I really shouldn’t make this such a gushing review but it’s kind of hard not to. After the disaster of Quantum Of Solace it’s so good to see Bond return to the form of Casino Royale. I’m not sure yet if I’d say this was better but I think if I watched this again I’d know for sure. As I mentioned with Casino Royale, I could easily accept anyone picking this as their favourite Bond film. On a technical level it may well be. The film’s arc is so brilliantly crafted along with how well it’s scored and shot, that it’s really hard to find fault. There’s a few instances of slightly dodgy CGI, the Komodo Dragons in one shot for instance, but that will not detract and there’s plenty of bigger budgeted films these days with worse effects.
There’s no mention of Quantum in Skyfall at all. It leads me to believe that they’re either taking a break or abandoning that plot thread entirely. It’ll be interesting to see if any reference is made to the organisation in the next film. Personally I’d rather they dropped anything that referenced Quantum Of Solace and instead set about reviving SPECTRE or maybe even SMERSH. I liked how the early Bonds had the threat of an evil organisation hanging over each adventure and I’d like to see that return.

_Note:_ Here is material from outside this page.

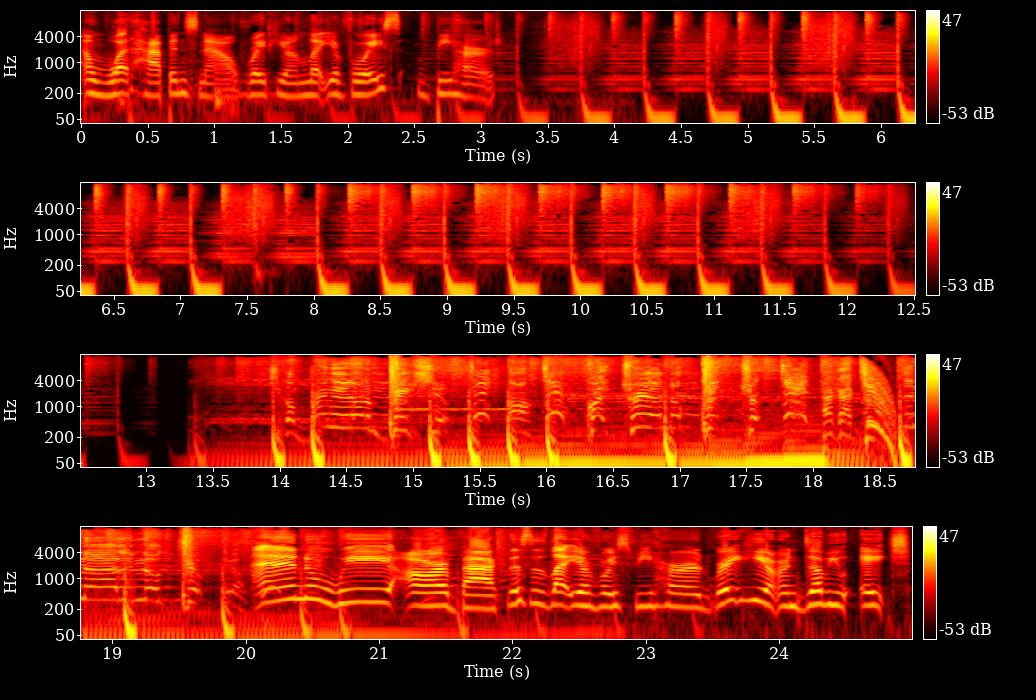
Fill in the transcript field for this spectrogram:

Seeing as serialising storylines in films has become the norm in recent years it would be a benefit to the series as a whole to do so.
As the film progresses we see a real change to the universe that Daniel Craig’s Bond is set within. By it’s end (SPOILERS) we’ve seen the setting loop around to a point that could be considered the real beginning of the series. Along the way Sam Mendes manages to work in references and gags tied to the previous incarnations of Bond paying tribute to and sharing the fun of those films with the audience as we go. I think one element of the film will have continuity nuts raging but screw them, this film is superb. It’s so good I may have to consider giving my mentally held top 5 Bond film list a bit of a reshuffle. I say top 5, I should say top 3… maybe 2. If the rumours are true that Christopher Nolan is set to direct the next Bond film he has been left with a very good jumping off point. The Bond producers have usually been attracted to relatively unknown directors before the Daniel Craig series, even giving a few first timers a go along the way, but this film and Casino Royale prove just what a matured directing talent can do with the franchise. In the end Skyfall is one of the most well crafted Bond films yet, and one of the best action films of recent years. Adele was wrong, this is not the end, this is the new beginning for Bond and I’m ready for more. Maybe not 23 of them in the space of a month… give it a couple of years at least.